EXERCISE INSTRUCTIONS
Could you repeat the entries below word for word, leaving nothing out?

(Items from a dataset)
▬▬▬▬▬▬▬▬▬▬

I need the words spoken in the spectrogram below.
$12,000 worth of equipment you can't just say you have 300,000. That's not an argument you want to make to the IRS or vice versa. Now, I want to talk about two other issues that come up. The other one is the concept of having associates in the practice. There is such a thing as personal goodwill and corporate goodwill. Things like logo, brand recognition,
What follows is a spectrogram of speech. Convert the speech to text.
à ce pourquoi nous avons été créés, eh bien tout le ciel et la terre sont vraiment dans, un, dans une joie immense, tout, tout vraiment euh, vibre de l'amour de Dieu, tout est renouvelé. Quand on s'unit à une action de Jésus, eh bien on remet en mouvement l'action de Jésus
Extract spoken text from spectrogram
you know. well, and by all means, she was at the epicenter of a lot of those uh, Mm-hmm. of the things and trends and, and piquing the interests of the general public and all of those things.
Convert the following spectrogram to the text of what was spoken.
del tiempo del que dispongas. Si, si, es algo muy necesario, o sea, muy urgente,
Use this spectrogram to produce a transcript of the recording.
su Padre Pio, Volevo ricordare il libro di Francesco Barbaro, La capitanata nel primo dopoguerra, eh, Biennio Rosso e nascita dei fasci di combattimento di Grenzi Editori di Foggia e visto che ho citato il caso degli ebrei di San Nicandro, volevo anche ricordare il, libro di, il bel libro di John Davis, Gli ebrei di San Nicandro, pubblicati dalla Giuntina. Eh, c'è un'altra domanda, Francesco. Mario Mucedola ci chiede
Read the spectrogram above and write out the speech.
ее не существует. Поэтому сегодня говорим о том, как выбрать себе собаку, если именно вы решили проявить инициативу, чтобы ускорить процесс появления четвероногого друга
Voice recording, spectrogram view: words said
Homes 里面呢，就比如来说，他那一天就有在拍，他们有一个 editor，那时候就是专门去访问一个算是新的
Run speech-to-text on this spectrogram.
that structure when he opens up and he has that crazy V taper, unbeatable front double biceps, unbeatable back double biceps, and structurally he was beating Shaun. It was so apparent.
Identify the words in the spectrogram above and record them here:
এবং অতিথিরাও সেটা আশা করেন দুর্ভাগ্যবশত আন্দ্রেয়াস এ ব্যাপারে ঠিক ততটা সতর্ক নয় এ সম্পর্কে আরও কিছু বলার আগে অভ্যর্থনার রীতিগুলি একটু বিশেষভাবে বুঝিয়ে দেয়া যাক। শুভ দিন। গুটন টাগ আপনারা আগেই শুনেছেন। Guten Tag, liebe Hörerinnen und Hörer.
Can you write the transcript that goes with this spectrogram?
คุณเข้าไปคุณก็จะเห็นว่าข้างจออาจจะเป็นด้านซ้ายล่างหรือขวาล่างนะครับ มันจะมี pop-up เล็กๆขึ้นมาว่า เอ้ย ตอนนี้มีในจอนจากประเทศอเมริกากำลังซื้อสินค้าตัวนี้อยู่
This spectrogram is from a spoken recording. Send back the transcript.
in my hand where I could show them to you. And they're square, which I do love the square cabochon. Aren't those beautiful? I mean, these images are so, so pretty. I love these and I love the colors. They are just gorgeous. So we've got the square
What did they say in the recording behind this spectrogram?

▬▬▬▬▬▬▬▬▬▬

RESULT FOR THIS TASK
I need the words spoken in the spectrogram below.
$12,000 worth of equipment you can't just say you have 300,000. That's not an argument you want to make to the IRS or vice versa. Now, I want to talk about two other issues that come up. The other one is the concept of having associates in the practice. There is such a thing as personal goodwill and corporate goodwill. Things like logo, brand recognition,
What follows is a spectrogram of speech. Convert the speech to text.
à ce pourquoi nous avons été créés, eh bien tout le ciel et la terre sont vraiment dans, un, dans une joie immense, tout, tout vraiment euh, vibre de l'amour de Dieu, tout est renouvelé. Quand on s'unit à une action de Jésus, eh bien on remet en mouvement l'action de Jésus
Extract spoken text from spectrogram
you know. well, and by all means, she was at the epicenter of a lot of those uh, Mm-hmm. of the things and trends and, and piquing the interests of the general public and all of those things.
Convert the following spectrogram to the text of what was spoken.
del tiempo del que dispongas. Si, si, es algo muy necesario, o sea, muy urgente,
Use this spectrogram to produce a transcript of the recording.
su Padre Pio, Volevo ricordare il libro di Francesco Barbaro, La capitanata nel primo dopoguerra, eh, Biennio Rosso e nascita dei fasci di combattimento di Grenzi Editori di Foggia e visto che ho citato il caso degli ebrei di San Nicandro, volevo anche ricordare il, libro di, il bel libro di John Davis, Gli ebrei di San Nicandro, pubblicati dalla Giuntina. Eh, c'è un'altra domanda, Francesco. Mario Mucedola ci chiede
Read the spectrogram above and write out the speech.
ее не существует. Поэтому сегодня говорим о том, как выбрать себе собаку, если именно вы решили проявить инициативу, чтобы ускорить процесс появления четвероногого друга
Voice recording, spectrogram view: words said
Homes 里面呢，就比如来说，他那一天就有在拍，他们有一个 editor，那时候就是专门去访问一个算是新的
Run speech-to-text on this spectrogram.
that structure when he opens up and he has that crazy V taper, unbeatable front double biceps, unbeatable back double biceps, and structurally he was beating Shaun. It was so apparent.
Identify the words in the spectrogram above and record them here:
এবং অতিথিরাও সেটা আশা করেন দুর্ভাগ্যবশত আন্দ্রেয়াস এ ব্যাপারে ঠিক ততটা সতর্ক নয় এ সম্পর্কে আরও কিছু বলার আগে অভ্যর্থনার রীতিগুলি একটু বিশেষভাবে বুঝিয়ে দেয়া যাক। শুভ দিন। গুটন টাগ আপনারা আগেই শুনেছেন। Guten Tag, liebe Hörerinnen und Hörer.
Can you write the transcript that goes with this spectrogram?
คุณเข้าไปคุณก็จะเห็นว่าข้างจออาจจะเป็นด้านซ้ายล่างหรือขวาล่างนะครับ มันจะมี pop-up เล็กๆขึ้นมาว่า เอ้ย ตอนนี้มีในจอนจากประเทศอเมริกากำลังซื้อสินค้าตัวนี้อยู่
This spectrogram is from a spoken recording. Send back the transcript.
in my hand where I could show them to you. And they're square, which I do love the square cabochon. Aren't those beautiful? I mean, these images are so, so pretty. I love these and I love the colors. They are just gorgeous. So we've got the square
What did they say in the recording behind this spectrogram?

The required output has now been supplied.